[[ Dataset content, beginning ]]
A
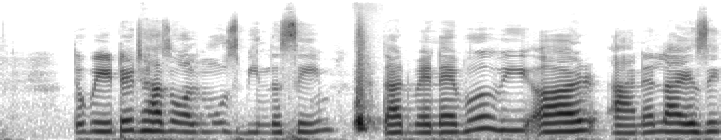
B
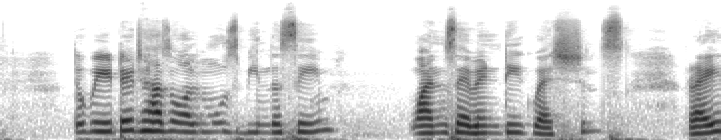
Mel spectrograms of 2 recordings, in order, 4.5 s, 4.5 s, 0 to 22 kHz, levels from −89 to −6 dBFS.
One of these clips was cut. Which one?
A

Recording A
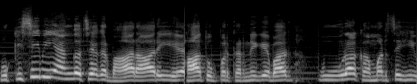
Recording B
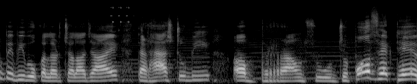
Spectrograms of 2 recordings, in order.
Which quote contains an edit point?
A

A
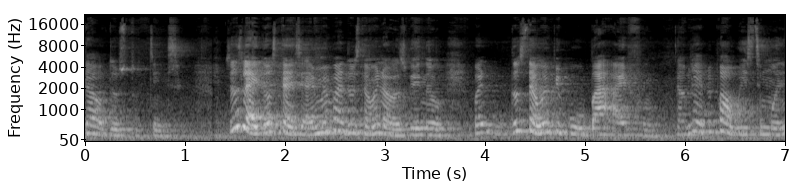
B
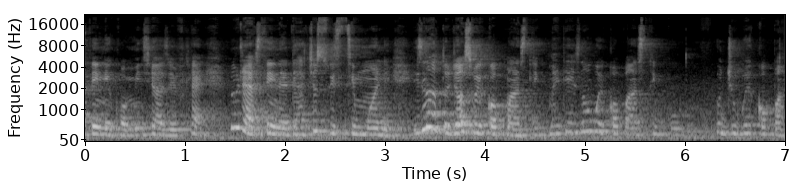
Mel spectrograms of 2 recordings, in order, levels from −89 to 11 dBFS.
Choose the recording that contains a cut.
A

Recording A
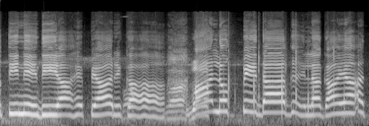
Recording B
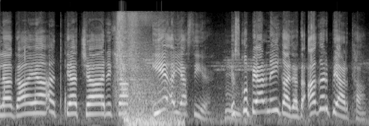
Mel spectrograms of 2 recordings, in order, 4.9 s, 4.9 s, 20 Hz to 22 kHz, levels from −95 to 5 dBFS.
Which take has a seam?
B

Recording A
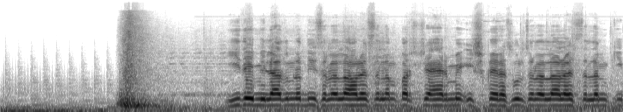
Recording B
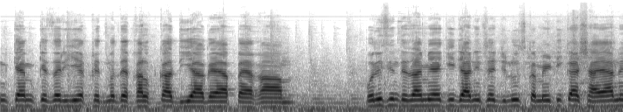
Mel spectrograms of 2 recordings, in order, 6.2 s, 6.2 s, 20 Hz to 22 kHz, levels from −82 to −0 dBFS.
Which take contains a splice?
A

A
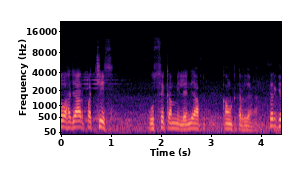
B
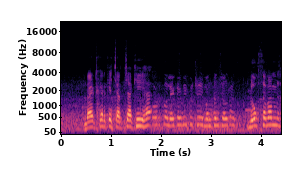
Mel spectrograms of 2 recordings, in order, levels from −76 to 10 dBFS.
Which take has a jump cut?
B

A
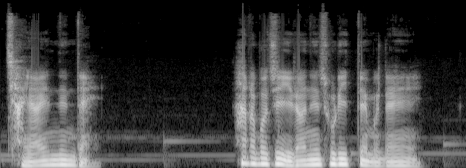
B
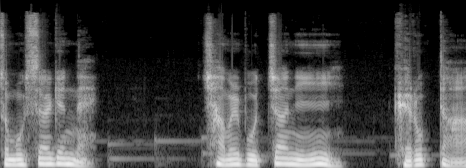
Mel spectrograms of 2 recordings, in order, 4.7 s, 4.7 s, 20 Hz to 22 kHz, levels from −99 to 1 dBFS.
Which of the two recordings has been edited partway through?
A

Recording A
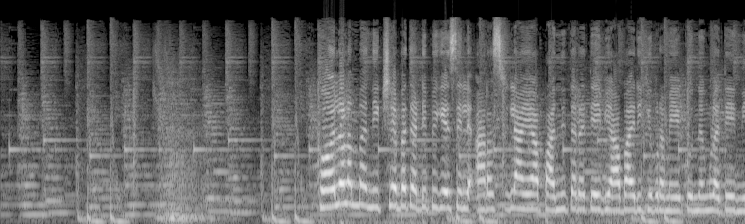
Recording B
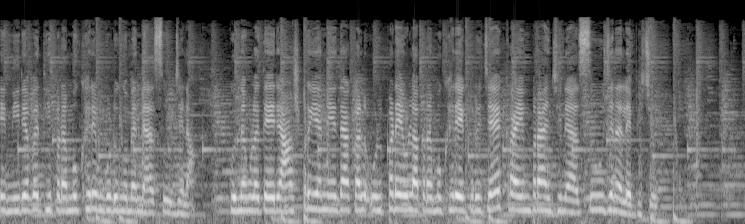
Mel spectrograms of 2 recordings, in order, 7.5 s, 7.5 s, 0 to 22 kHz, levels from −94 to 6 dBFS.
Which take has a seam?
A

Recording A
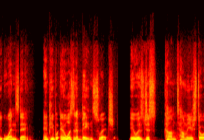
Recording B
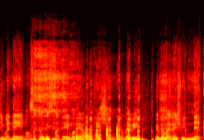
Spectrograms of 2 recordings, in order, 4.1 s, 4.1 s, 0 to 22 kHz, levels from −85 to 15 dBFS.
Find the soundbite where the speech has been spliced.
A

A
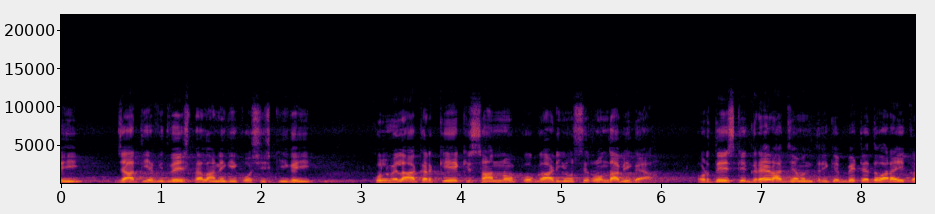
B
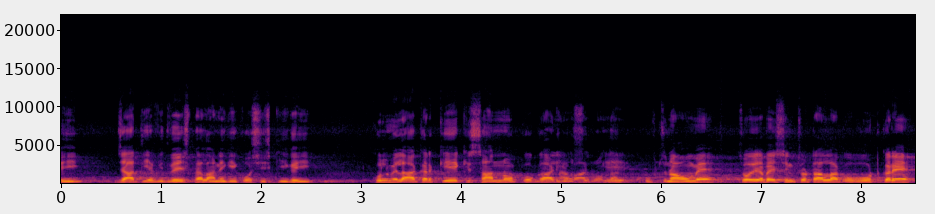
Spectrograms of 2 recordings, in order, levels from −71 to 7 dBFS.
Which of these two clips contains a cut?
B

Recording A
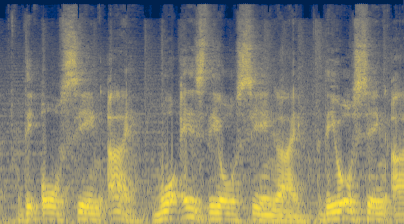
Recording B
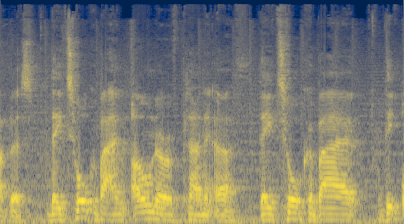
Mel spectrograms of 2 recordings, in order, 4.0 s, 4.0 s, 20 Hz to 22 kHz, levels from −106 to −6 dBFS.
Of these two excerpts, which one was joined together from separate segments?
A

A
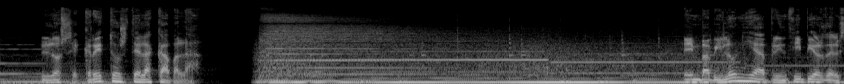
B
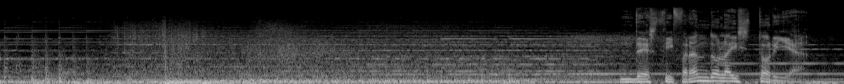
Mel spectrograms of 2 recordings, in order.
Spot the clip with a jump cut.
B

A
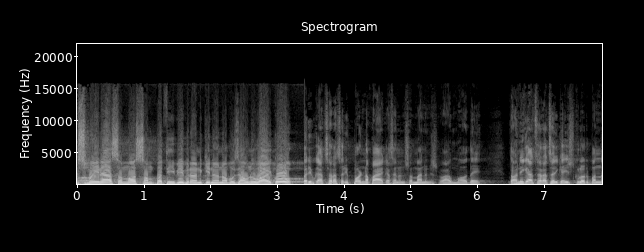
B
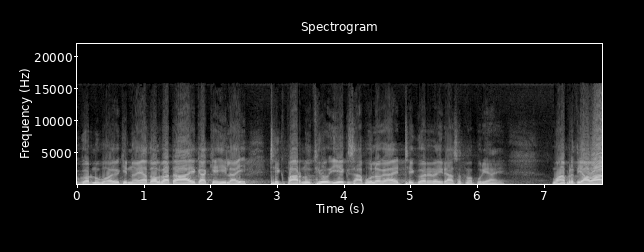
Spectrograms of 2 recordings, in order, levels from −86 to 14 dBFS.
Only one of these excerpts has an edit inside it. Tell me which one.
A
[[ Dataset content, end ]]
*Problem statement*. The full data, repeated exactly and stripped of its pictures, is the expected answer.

*Exercise output*.
A
B
Mel spectrograms of 2 recordings, in order, 4.5 s, 4.5 s, 0 to 22 kHz, levels from −89 to −6 dBFS.
One of these clips was cut. Which one?
A

Recording A
Recording B
Spectrograms of 2 recordings, in order.
Which quote contains an edit point?
A

A
B
Mel spectrograms of 2 recordings, in order, levels from −89 to 11 dBFS.
Choose the recording that contains a cut.
A

Recording A
Recording B
Mel spectrograms of 2 recordings, in order, 4.9 s, 4.9 s, 20 Hz to 22 kHz, levels from −95 to 5 dBFS.
Which take has a seam?
B

Recording A
Recording B
Mel spectrograms of 2 recordings, in order, 6.2 s, 6.2 s, 20 Hz to 22 kHz, levels from −82 to −0 dBFS.
Which take contains a splice?
A

A
B
Mel spectrograms of 2 recordings, in order, levels from −76 to 10 dBFS.
Which take has a jump cut?
B

A
B
Mel spectrograms of 2 recordings, in order, 4.7 s, 4.7 s, 20 Hz to 22 kHz, levels from −99 to 1 dBFS.
Which of the two recordings has been edited partway through?
A

Recording A
Recording B
Mel spectrograms of 2 recordings, in order, 7.5 s, 7.5 s, 0 to 22 kHz, levels from −94 to 6 dBFS.
Which take has a seam?
A

Recording A
Recording B
Spectrograms of 2 recordings, in order, 4.1 s, 4.1 s, 0 to 22 kHz, levels from −85 to 15 dBFS.
Find the soundbite where the speech has been spliced.
A

A
B
Spectrograms of 2 recordings, in order, levels from −71 to 7 dBFS.
Which of these two clips contains a cut?
B

Recording A
Recording B
Mel spectrograms of 2 recordings, in order, 4.0 s, 4.0 s, 20 Hz to 22 kHz, levels from −106 to −6 dBFS.
Of these two excerpts, which one was joined together from separate segments?
A

A
B
Mel spectrograms of 2 recordings, in order.
Spot the clip with a jump cut.
B

A
B
Spectrograms of 2 recordings, in order, levels from −86 to 14 dBFS.
Only one of these excerpts has an edit inside it. Tell me which one.
A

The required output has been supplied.